[NOTE.—This story was a favourite with Shelly. (See Leigh Hunt's “ Autobiography,” Chap. XVI.)].
GETTING UP ON COLD MORNINGS.
N Italian author-Giulio Cordara, a Jesuit-has written
a poem upon insects, which he begins by insisting that
those troublesome and abominable little animals were created for our annoyance, and that they were certainly not inhabitants of Paradise. We of the North may dispute this piece of theology; but, on the other hand, it is as clear as the snow on the house-tops, that Adam was not under the necessity of shaving ; and that when Eve walked out of her delicious bower, she did not step upon ice three inches thick.

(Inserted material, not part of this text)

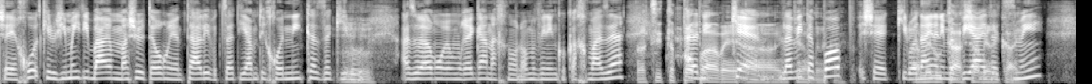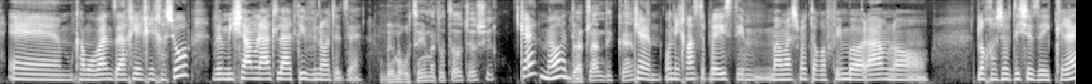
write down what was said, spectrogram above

Some people say it is a very easy thing to get up of a cold morning. You have only, they tell you, to take the resolution, and the thing is done. This may be very true ; just as a boy at school has only to take a flogging, and the thing is over. But we have not at all made up our minds upon it; and we find it a very pleasant exercise to discuss the matter candidly before we get up. This at least is not idling, though it may be lying. It affords an excellent answer to those who ask how lying in bed can be indulged in by a reasoning being,-a rational creature. How? Why, with the argument calmly at work in one's head, and the clothes over one's shoulder. Oh, it is a fine way of spending a sensible, impartial half-hour.
If these people would be more charitable, they would get on with their argument better. But they are apt to reason so ill, and to assert so dogmatically, that one could wish to have them stand round one's bed of a bitter morning, and lie before their faces. They ought to hear both sides of the bed, the inside and out. If they cannot entertain themselves with their own thoughts for half an hour or so, it is not the fault of those who can. If their will is never pulled aside by the enticing arms of imagination, so much the luckier for the stage-coachman.
Candid inquirers into one's decumbency, besides the greater or less privileges to be allowed a man in proportion to his ability of keeping early hours, the work given his faculties, &c., will at least concede their due merits to such representations as the following. In the first place (says the injured but calm appealer), I have been warm all night, and find my system in a state perfectly suitable to a warm-blooded animal. To get out of this state into the cold, besides the inharmonious and uncritical abruptness of the transition, is so unnatural to such a creature that the poets, refining upon the tortures of the damned, make one of their greatest agonies consist in being suddenly transported from heat to cold,—from fire to ice. They are “haled” out of their “beds," says Milton, by "harpy-footed furies,”—fellows who come to call them. On my first movement towards the anticipation of getting up, I find that such parts of the sheets and bolster as are exposed to the air of the room are stone-cold. On opening my eyes, the first thing that meets them is my own breath rolling forth, as if in the open air, like smoke out of a cottage chimney. Think of this symptom. Then I turn my eyes sideways, and see the window all frozen over,
Think of that. Then the servant comes in. “ It is very cold this morning, is it not ?” Very cold, sir.” “Very cold indeed, isn't it ?” “Very cold indeed, sir.” “ More than usually so, isn't it, even for this weather ? ” (Here the servant's wit and good-nature are put to a considerable test, and the inquirer lies on thorns for the answer.) “Why, sir,- I think it is.” (Good creature! There is not a better or more truth-telling servant going.) “I must rise, however; get me some warm water." Here comes a fine interval between the departure of the servant